Nick Thomas Media Matter
Television viewers who already have the digital technology into which we are all destined to be bullied eventually will no doubt be glued to BBC Four over the next month, anxious not to miss a single riveting second of The Lost Decade, being a season of programmes devoted to Britain between 1945 and 1955.
In what sense these 10 years can truly be considered “lost” in the first place is open to debate, apart from an entirely understandable disinclination on the part of the public to revisit them. My own parents spoke of the period as one almost entirely devoid of merit, even though it embraced their own marriage and the Coronation; otherwise only the odd bit of radio comedy enlivened the encircling gloom. The television now, of course, seems unwatchably dated and primitive; but at the time, so I’m told, it reflected the state of the nation perfectly – monochrome, unreliable, rationed, and much more dominated by stilted manners and cut-glass accents than pre-war Britain had been. It all sounds pretty grim.
So The Lost Decade, while clearly of great historical interest, and exactly the kind of thing BBC Four should be doing (ie the kind of thing BBC Two used to do), is likely to be depressing viewing, no matter how well put together. But meanwhile there is another celebration going on, for the end of the period being scrutinised by one broadcaster saw the birth of its rival, ITV, in 1955. There is a difference of approach. If the BBC Four season achieves anything beyond the merely educational, it will be to remind us of how frightful the old days were, and how grateful we should be for all the modern amenities, not least in broadcasting, that we have at our disposal.

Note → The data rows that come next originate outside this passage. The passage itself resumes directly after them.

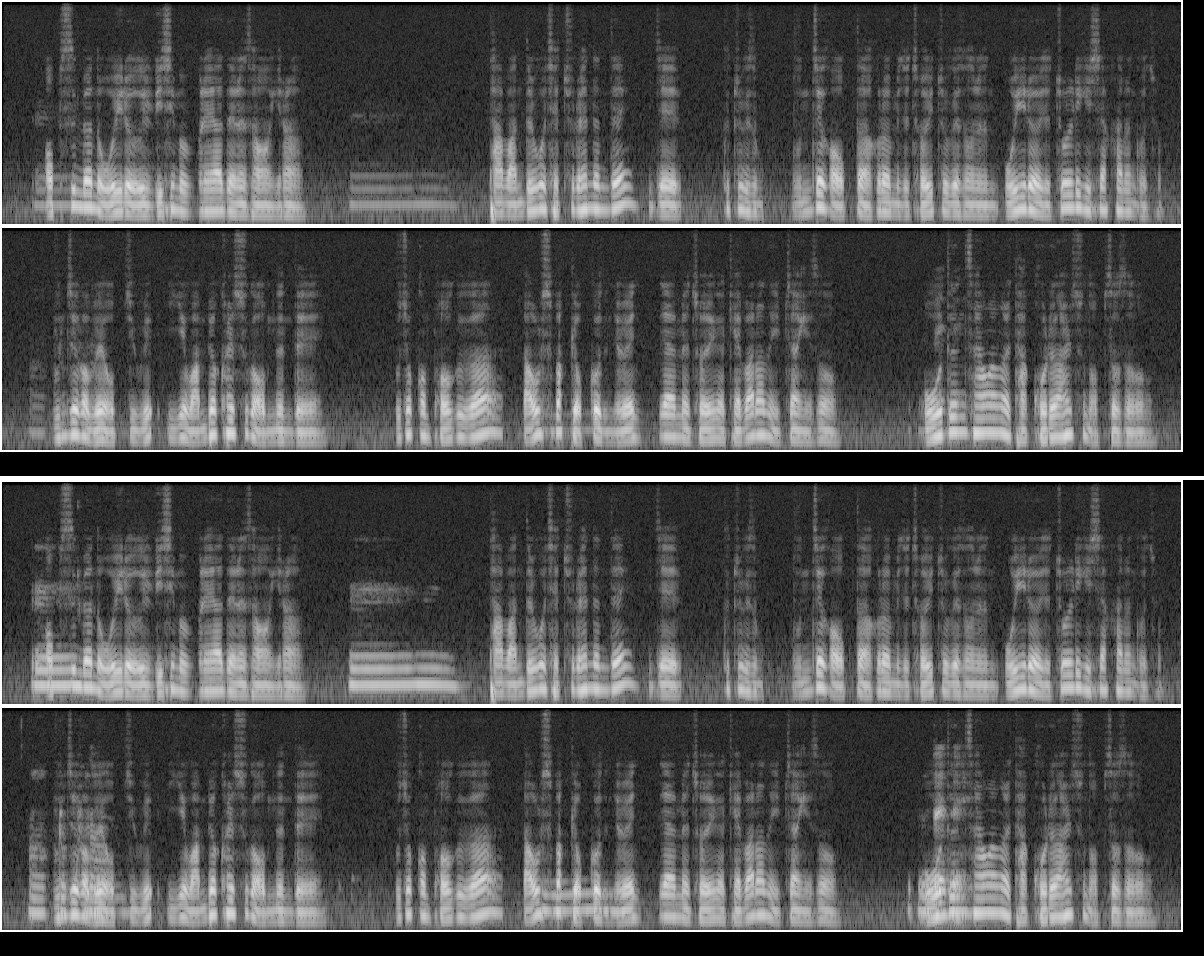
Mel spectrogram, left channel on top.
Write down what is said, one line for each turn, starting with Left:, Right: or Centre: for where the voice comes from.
Right: 음,
Centre: 없으면 오히려 의심을 해야 되는 상황이라
Right: 음,
Centre: 다 만들고 제출을 했는데 이제 그쪽에서 문제가 없다. 그러면 이제 저희 쪽에서는 오히려 이제 쫄리기 시작하는 거죠.
Right: 아,
Centre: 문제가
Right: 그렇구나.
Centre: 왜 없지? 왜 이게 완벽할 수가 없는데 무조건 버그가 나올
Right: 음,
Centre: 수밖에 없거든요. 왜냐하면 저희가 개발하는 입장에서
Right: 네네.
Centre: 모든 상황을 다 고려할 수는 없어서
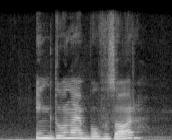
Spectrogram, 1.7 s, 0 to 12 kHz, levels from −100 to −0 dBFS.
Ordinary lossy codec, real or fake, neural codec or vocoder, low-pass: none; real; none; 10.8 kHz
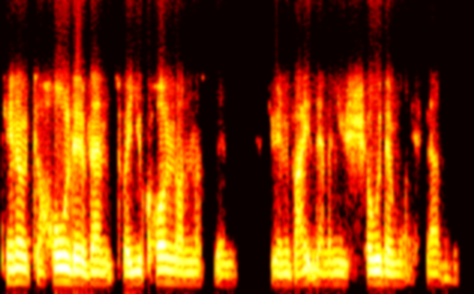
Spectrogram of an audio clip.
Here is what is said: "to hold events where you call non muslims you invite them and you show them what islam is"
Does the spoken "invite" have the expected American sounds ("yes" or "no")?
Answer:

ITV’s sentimental trawl through its first 50 years, however, can only have the opposite effect, and make us weep at all the great stuff the commercial companies used to make instead of the formulaic pap now on offer.
A great deal of time, effort and column inches have gone into pinning down exactly when the rot set in; but it is certainly true that in the beginning, and for many years later, BBC and ITV strove to maintain their audiences by putting out better programmes than their competitor, whether in drama (which meant something distinct from soap opera), light entertainment or hard, prime-time documentary. Now, and for some years past, they have striven to maintain their audiences by putting out easier, lazier programmes than their competitor, whether in drama (which consists almost entirely of soap opera under different names), or light entertainment. There isn’t any hard, prime-time documentary on the main channels any more.
And so, in an ironic twist far too good for a Prime Suspect script, our broadcasting conglomerates have conspired to assist the Government in putting the arm on the public, and doing away with analogue television; because these days, if you want something decent to watch, you simply have to be hooked up, to catch great new stuff which is being tried out on a minority channel and might never make it to the mainstream, to watch serious documentary like that currently available on BBC Four, or to wallow in endless reruns of old favourites and live entirely in the past. This last certainly has its appeal, not just for nostalgia value but simply to revive the critical faculties so dulled by modern moronovision. You don’t want to go too far back, though: 1960 is about the limit.